1. Having young adults live with you opens up access to walk alongside them within their real issues. Every time we’ve had a young adult move in with us, we quickly discovered some of their deepest issues. EVERY TIME! When you live together with someone, you can see firsthand how God is working on in their lives. Sometimes, these are areas where they don’t even know God is working. Because you see it first hand, it gives you access to lovingly come alongside them to work through these issues. Some of these barriers in their lives, you could never get to meeting a hundred times with them without them being in your home.
2. It allows them to see a family up close. More and more we are living in a culture where young adults have little understanding of healthy families. They don’t know what godly parenting looks like. They have not seen married coupes disagree and work through it in healthy ways. They do not have examples after which to model their own marriages. Over the last many years, I have heard this from the different people who lived with us. I recently talked with Trevor about the time he saw my wife and I argue about a purchase that was made. There Trevor stood in the middle of it, wide-eyed and uncomfortable. But the value came as Trevor watched us work it out. We laughed over a burger a couple months ago as he shared how uncomfortable but good that situation was for him. Some of these young adults will never see these important issues without being in the home of a loving marriage.
3. It follows the way that Jesus discipled people. Jesus’ method of disciple-making was in the context of relationships. Just think of the number of conversations that happened as they ate, walked along the side of the road, or after doing ministry. Jesus spent many hours with these people. His discipleship was done in a relationship. It amazes me that so many of us realize this, but somehow think that we can minimize disciple-making into sending someone through a book or study. The process that Jesus made disciples was ALWAYS through relationship.

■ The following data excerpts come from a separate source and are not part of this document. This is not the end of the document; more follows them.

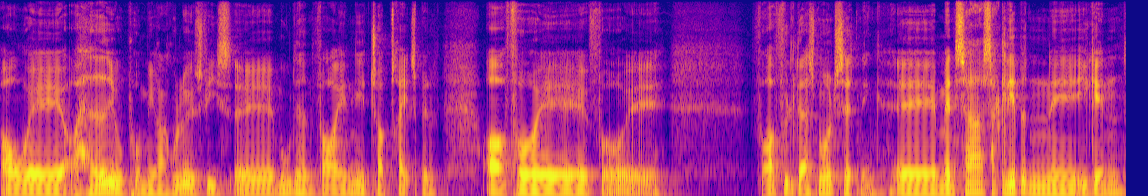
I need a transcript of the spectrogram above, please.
og, øh, og havde jo på mirakuløs vis øh, muligheden for at ende i et top 3-spil, og få, øh, få, øh, få opfyldt deres målsætning. Øh, men så, så glippede den øh, igen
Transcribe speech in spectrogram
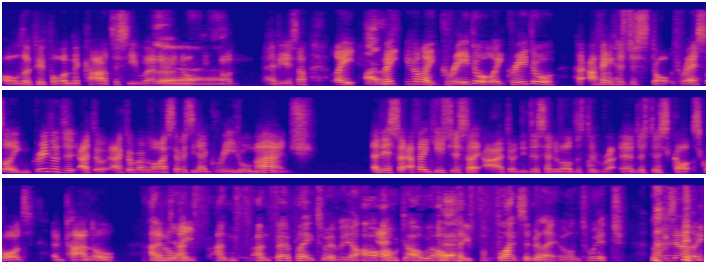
all the people on the card to see whether or not Yeah. they've done hideous stuff. Like i I'm- think even like Grado, like Grado, I think has just stopped wrestling. Grado, ju- I don't, I don't remember the last time I seen a Grado match. And it's, like- I think he's just like, I don't need this anymore. Just to uh, just to Scot Squad and Panto. And And, and, like- and and fair play to him. Yeah, I'll I'll I'll, I'll Yeah. play for Flight Simulator on Twitch. Exactly.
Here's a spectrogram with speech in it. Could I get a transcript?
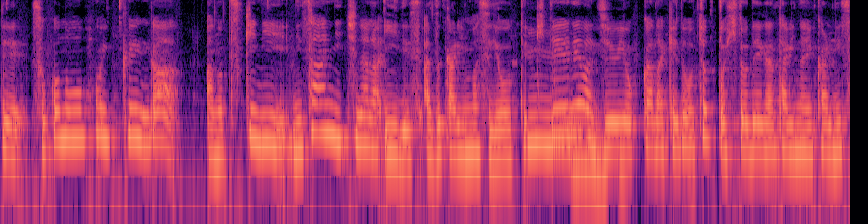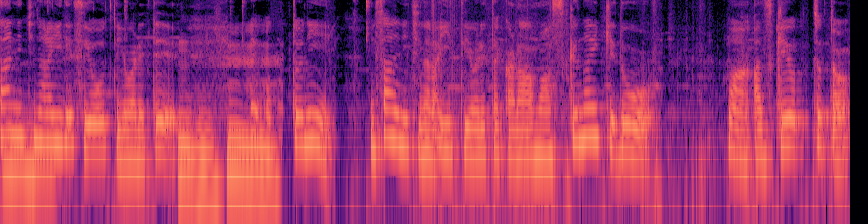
でそこの保育園があの月に23日ならいいです預かりますよって規定では14日だけどちょっと人手が足りないから23日ならいいですよって言われてで夫に23日ならいいって言われたからまあ少ないけどまあ預けようちょっと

My hope in this article, is that perhaps some of you would step back and consider having a college student live with you. I know that this can seem like a big step, but the rewards and fruit in the lives of a young adult can be huge. You could impact a life of a young adult in ways you never have before.